The last group of inmates have left Marion Adjustment Center.
The Kentucky Department of Corrections data shows that on Sept. 16, 14 inmates were being housed at the private prison in St. Mary.
As of Sept. 17, MAC was no longer listed in the state’s daily count reports (available here: http://goo.gl/gHhMz).
I apologize for not reporting this sooner. I had the information for last week’s paper, but among the various stories we juggle, I forgot to actually type it.
In early September, state officials told me that Sept. 30 would be the final day inmates would be housed at MAC.
Nancy Lyon, who has been a ministerial volunteer at the prison for several years, had called us to suggest writing a story on the last inmate.

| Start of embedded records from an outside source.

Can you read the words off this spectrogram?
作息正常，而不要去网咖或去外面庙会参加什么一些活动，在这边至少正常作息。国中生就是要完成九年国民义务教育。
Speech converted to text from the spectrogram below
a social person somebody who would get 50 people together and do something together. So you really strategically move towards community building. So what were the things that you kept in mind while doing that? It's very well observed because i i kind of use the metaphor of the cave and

Knowing that the Enterprise had written a story about the first inmates at the prison back in 1986, we thought that would be a good idea to write about the last ones, too.

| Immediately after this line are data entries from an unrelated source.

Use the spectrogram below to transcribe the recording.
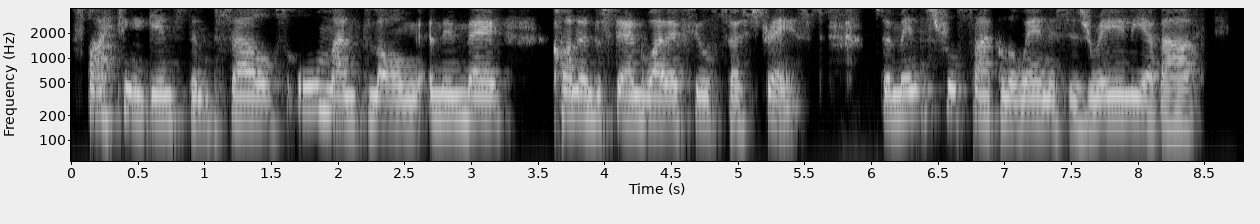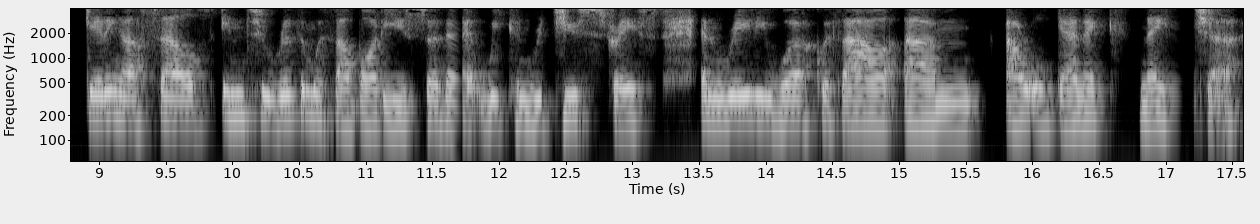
fighting against themselves all month long. And then they can't understand why they feel so stressed. So menstrual cycle awareness is really about getting ourselves into rhythm with our bodies so that we can reduce stress and really work with our um, our organic nature.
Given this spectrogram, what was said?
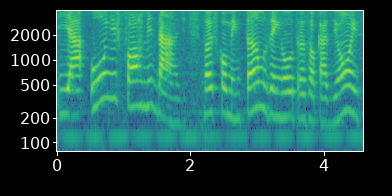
e a uniformidade. Nós comentamos em outras ocasiões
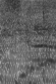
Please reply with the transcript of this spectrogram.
capture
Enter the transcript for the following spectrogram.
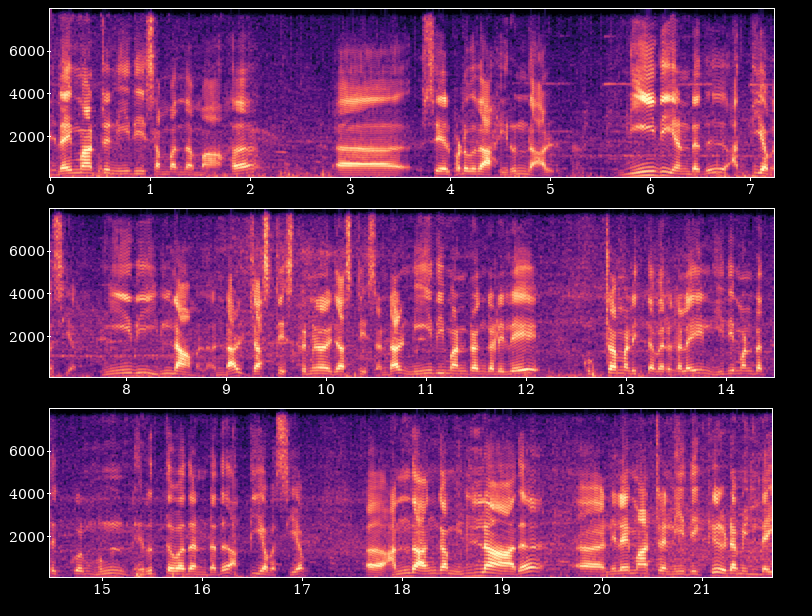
நிலைமாற்று நீதி சம்பந்தமாக செயல்படுவதாக இருந்தால் நீதி என்றது அத்தியாவசியம். நீதி இல்லாமல் என்றால் ஜஸ்டிஸ் கிரிமினல் ஜஸ்டிஸ் என்றால் நீதிமன்றங்களிலே குற்றமளித்தவர்களை நீதிமன்றத்துக்கு முன் நிறுத்துவதென்றது அத்தியாவசியம். அந்த அங்கம் இல்லாத நிலைமாற்ற நீதிக்கு இடமில்லை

We contacted MAC, and they notified us that they would forward the request to Corrections Corporation of America (MAC’s parent company). I never heard back about that request, so unfortunately, that story won’t happen.

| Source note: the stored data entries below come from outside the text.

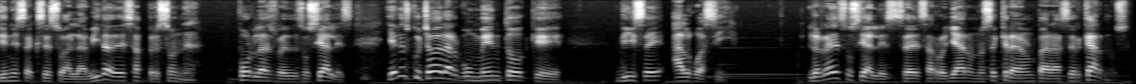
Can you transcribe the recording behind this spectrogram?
tienes acceso a la vida de esa persona por las redes sociales. Y han escuchado el argumento que dice algo así. Las redes sociales se desarrollaron, no se crearon para acercarnos,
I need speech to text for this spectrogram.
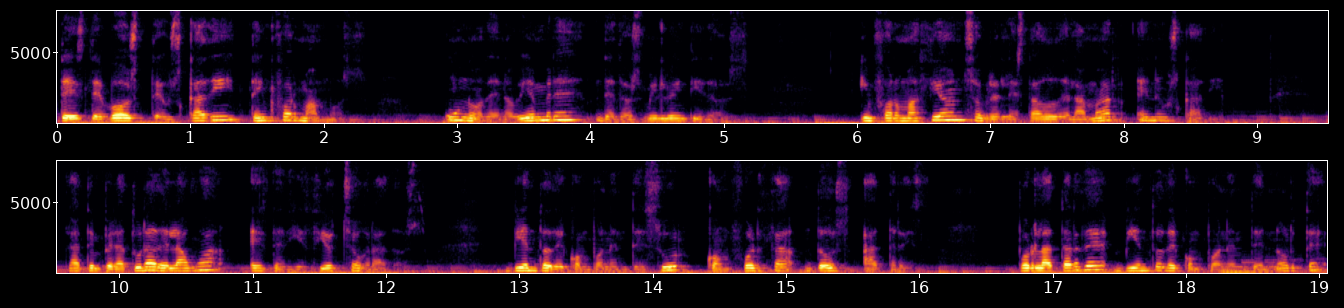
Desde Voz de Euskadi te informamos. 1 de noviembre de 2022. Información sobre el estado de la mar en Euskadi. La temperatura del agua es de 18 grados. Viento de componente sur con fuerza 2 a 3. Por la tarde, viento de componente norte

I also know there are some CCA employees who remain at the prison to attend to some final details. The last time I asked, MAC officials informed me that they had been advised not to disclose exactly how many employees remain at the prison for security reasons.
For what it’s worth, the people I dealt with at MAC were always professional and courteous. That was true of both employees and inmates.
I also can’t help being reminded that we are at the time of year when MAC hosted its annual Human Kindness Organization (HKO) day at the prison. Clients from Marion County Industries and similar organizations in neighboring counties would go to the prison for a day of fun. I watched inmates run booths, play games and dance with people with varying degrees of physical and mental disability.
MAC celebrated its 20th anniversary shortly after I moved to Lebanon. I learned about the history of the grounds as a seminary and a commune before it became a prison. In that initial visit, I learned about a number of programs offered to inmates in hopes that they would have skills to stay out once they returned home.
Since then, I’ve been back to MAC for a variety of reasons. I was there during a visit by the Archbishop of Louisville. I’ve spoken with inmates involved in drug and alcohol treatment programs, in vocational training programs, even in a program to provide obedience training to dogs. My girlfriend even adopted one of the dogs, a Yorkie poo named Angus.
MAC contributed to the community in a number of ways, but at least for now, the state has decided it does not see a need to continue using it.
The prison faced a lot of opposition when it first came to Marion County. I also know lots of people are sad to see it close, although there are people who have questioned the need for private prisons since they first opened.
Regardless, my hope is that all of the prison employees have found or will soon find work elsewhere.